PLEASE SAVE OUR ANTIBIOTICS
TO: JEREMY HUNT MP, SECRETARY OF STATE FOR HEALTH
Human health is being put at risk by intensive livestock farming systems – which rely on routinely giving animals antibiotics, often when no disease is present, just to ensure they survive the squalid, overcrowded, and stressful conditions in which they are kept.
This leads to the development of antimicrobial resistance, which can then pass to humans.
Please follow the lead of European countries like Sweden, Denmark, Norway, Finland and the Netherlands, which are putting human health first, and ban or phase out the routine preventative use of antibiotics in farming.
Why is this important?
The antimicrobial resistance crisis, caused mainly by overuse in human medicine, but also in farming, is so serious that the Chief Medical Officer Professor Dame Sally Davies is giving it the same risk status as terrorism.
She is warning that a post-antibiotic era is approaching, in which common infections will again kill, and routine operations such as hip replacements will become too risky to carry out. Cancer treatment will no longer be possible. The World Health Organisation has called it a major global threat to public health.
Farm animals must be kept in more humane, disease-free conditions.
Here’s some more information:
1. The Alliance to Save Our Antibiotics is an alliance of health, medical, environmental and animal welfare groups working to stop the over-use of antibiotics in animal farming. It was founded by the Soil Association, Compassion in World Farming, and Sustain in 2009, and is supported by the Jeremy Coller Foundation. Its vision is a world in which human and animal health and well-being are protected by food and farming systems that do not rely routinely on antibiotics and related drugs
2. The extent to which antimicrobial resistance (AMR) originating in farm animals is contributing to antimicrobial resistance in humans is disputed by some, but the World Health Organisation has said (2011):
‘Resistance [in the foodborne zoonotic bacteria salmonella and campylobacter] is clearly linked to antibiotic use in food animals, and foodborne diseases caused by such resistant bacteria are well documented in people. Of special concern is resistance to so-called critically important antibiotics for human medicine. … Antibiotic resistance … has been associated with more frequent and longer hospitalization, longer illness, a higher risk of invasive infection and a twofold increase in the risk of death …’
and the European Food Safety Authority has said (2008):
‘Resistant [bacteria] involved in human disease are mostly spread through foods. With regards to salmonella, contaminated poultry meat, eggs, pork and beef are prominent in this regard. For campylobacter, contaminated poultry meat is prominent. Cattle are a major reservoir for E coli [verotoxigenic Escherichia coli] and resistant strains may colonize humans via contaminated meat of bovine origin more commonly than from other foods. Animal-derived products remain a potential source of methicillin-resistant staphylococcus aureus (MRSA). Food-associated MRSA, therefore, may be an emerging problem.’

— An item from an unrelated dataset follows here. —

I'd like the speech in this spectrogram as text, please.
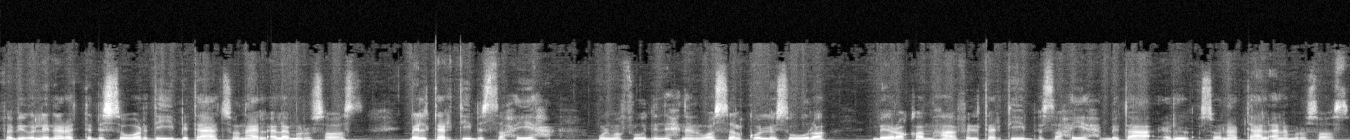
فبيقول لنا رتب الصور دي بتاعة صنع القلم الرصاص بالترتيب الصحيح. والمفروض إن إحنا نوصل كل صورة برقمها في الترتيب الصحيح بتاع الصنع بتاع القلم الرصاص.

3. Farm use of antibiotics which are critically important in human medicine continues to increase, and is at a record high, whereas there have been sharp falls in the use of these antibiotics in human medicine in recent years due to new guidelines being introduced and applied.
4. Per unit of livestock, the overall use of antibiotics in British pig and poultry is three to five times higher than in the five Nordic countries Denmark, Finland, Iceland, Norway and Sweden.
5. The ban on antibiotic growth promoters has failed to reduce overall antibiotic use, as farmers can still use many of the same antibiotics in feed or water for ‘disease prevention’. For example, in the early 1970s, the UK banned the use of tetracycline antibiotics and penicillin as growth promoters. Since then, the total farm use of tetracyclines has increased nearly 10-fold and that of penicillin-type antibiotics has increased nearly 5-fold.
6. There is no evidence from published data showing that the preventative use of antibiotics on British farms is reducing, as claimed by Minister George Eustice in his oral evidence to the Science and Technology Select Committee on 12th March 2014. Total antibiotic use in animals is slightly higher than five years ago, despite falls in the numbers of animals.
7. Of course, no one wants to see a sick animal left untreated. We support the use of antibiotics to treat illnesses in animals. But what we must stop is the routine use of antibiotics to compensate for inhumane farming practices.